__Your instructions__
The answer is the data repeated in full, with no pictures included.

__Dataset records__
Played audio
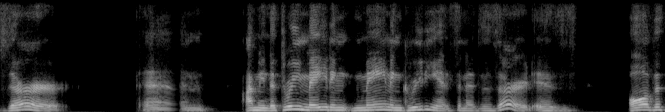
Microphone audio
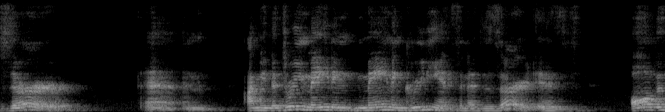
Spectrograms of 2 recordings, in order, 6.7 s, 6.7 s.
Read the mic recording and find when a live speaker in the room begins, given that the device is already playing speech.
none

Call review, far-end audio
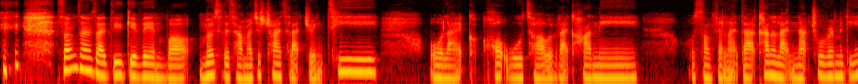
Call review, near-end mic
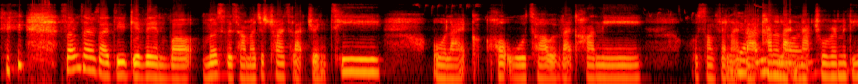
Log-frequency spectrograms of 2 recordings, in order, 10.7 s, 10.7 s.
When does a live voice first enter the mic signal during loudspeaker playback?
9.1 s

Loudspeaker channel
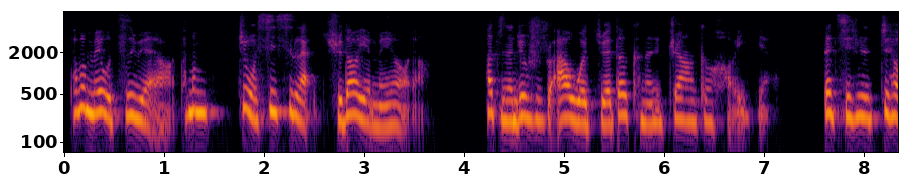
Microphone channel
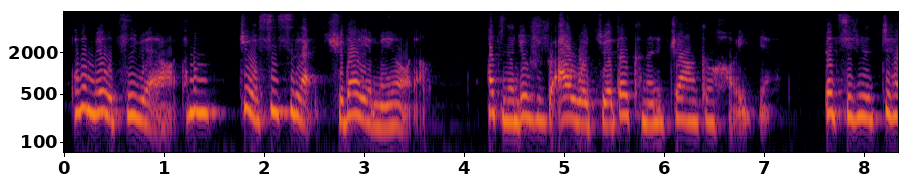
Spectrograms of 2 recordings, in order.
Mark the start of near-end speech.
none

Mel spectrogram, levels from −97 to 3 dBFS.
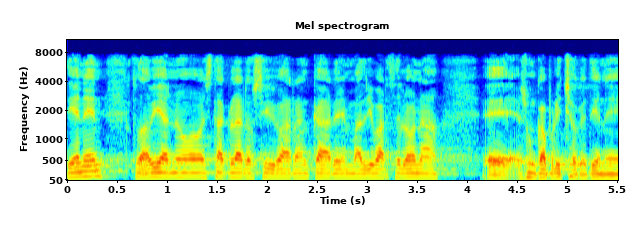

__Answer section__
Played audio
Microphone audio
Spectrograms of 2 recordings, in order, 6.7 s, 6.7 s.
Read the mic recording and find when a live speaker in the room begins, given that the device is already playing speech.
none

Call review, far-end audio
Call review, near-end mic
Log-frequency spectrograms of 2 recordings, in order, 10.7 s, 10.7 s.
When does a live voice first enter the mic signal during loudspeaker playback?
9.1 s

Loudspeaker channel
Microphone channel
Spectrograms of 2 recordings, in order.
Mark the start of near-end speech.
none

Mel spectrogram, levels from −97 to 3 dBFS.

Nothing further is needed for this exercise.